It helpfully refers to Waterloo, so we know that it’s set some time between the Battle of Waterloo, in June 1815, and early 1817, when Jane Austen had to give up writing.  It’s summer, so it must be the summer of 1816.  I do like to know when books are set, and, apart from Persuasion, her other books don’t make it clear!   So it’s set in peacetime – not that the wars ever seem to bother Austen characters very much – and it’s set during the Regency, the Prince Regent famously being very keen on Brighton.  We don’t know exactly where Sanditon is, but it’s somewhere near Brighton and Eastbourne, but, unlike them, at this point fairly undeveloped.  There are all sorts of glorious Austen sarcastic remarks … oops, I mean “ironic” remarks.  We did Northanger Abbey at school, and the teacher went berserk if anyone talked about Jane Austen being “sarcastic”.  “Ironic,” she would say indignantly.

Anyway.  There are lots of ironic remarks sending up the fad for sea air and sea bathing.  Health fads are nothing new – although most of us are unable to take advantage of any which involve going on holiday for weeks at a time!  I’m actually a great believer in sea air, but, as this book delights in pointing out, at that time there were a lot of hypochondriacs who decided that they had all sorts of ailments which sea air and sea bathing would cure, and Jane Austen did love to poke fun at people she saw as being a bit daft.

Unusually, the book doesn’t start with the heroine, but with an initially unnamed lady and gentleman whose carriage overturns in the Sussex countryside.  They turn out to be Mr and Mrs Parker: Mr Parker is an entrepreneur who’s hoping to make Sanditon the next “in” seaside place.  This is really something different for Austen: she didn’t normally “do” entrepreneurs.  They’re helped out by the Heywoods, and they, apart from having 14 children (13 of whom aren’t even named) are a more typical Austen family – gentry, but of limited means.  The Parkers take Charlotte Heywood, one of the daughters, back to Sanditon with them.  They’re desperate to get tourism going in Sanditon, and news of any new arrival is greeted with great excitement.

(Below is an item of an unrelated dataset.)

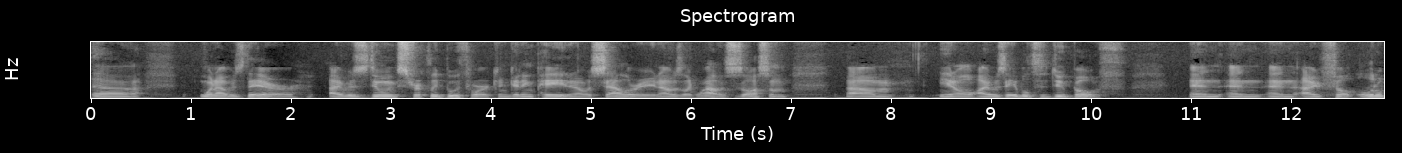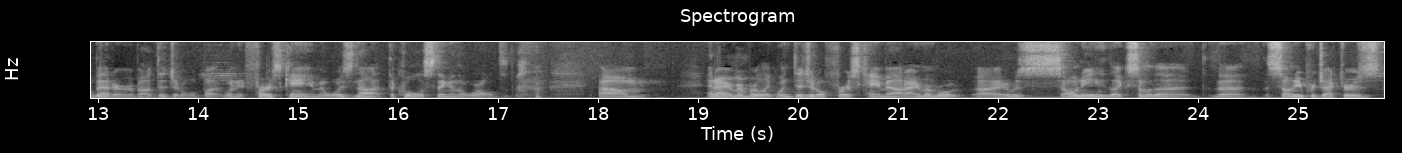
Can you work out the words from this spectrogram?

Charlotte was clearly set to be the main character, but the book doesn’t revolve around her in the way that Austen’s other books revolve around their heroines.  There’s a lot about Lady Denham, the aforementioned wealthy widow, and her niece, the sweet and beautiful but dowerless Clara Brereton.  Then there’s Miss Lambe, the “half mulatto” 17-year-old West Indian heiress, who like Anne de Bourgh is extremely rich but sickly.  She’s one of a group of schoolgirls spending the summer in Sanditon, but we don’t really get chance to know any of them.  Assorted other characters arrive in Sanditon, but, before Austen was able to do anything much other than set the scene, that was it: she wasn’t able to write any more.  It’s not even clear who was going to be the hero.

How very frustrating!   I’m sure Andrew Davies has done a good job of it, but we’ll never know what Jane Austen intended to happen – and that’s a shame, because it was shaping up to be very good, and also a bit different from her other books.  I’ve read them all so many times that I practically know them off by heart, but, for some reason, I’d never read this one before.  The Sunday night 9pm slot, the famous Downton Abbey slot, always gets people talking, so, once the ITV series gets going, I’m sure that Sanditon will be being talked about everywhere!  But, in terms of what Jane Austen actually wrote, there isn’t really very much to say.  Unfulfilled promise!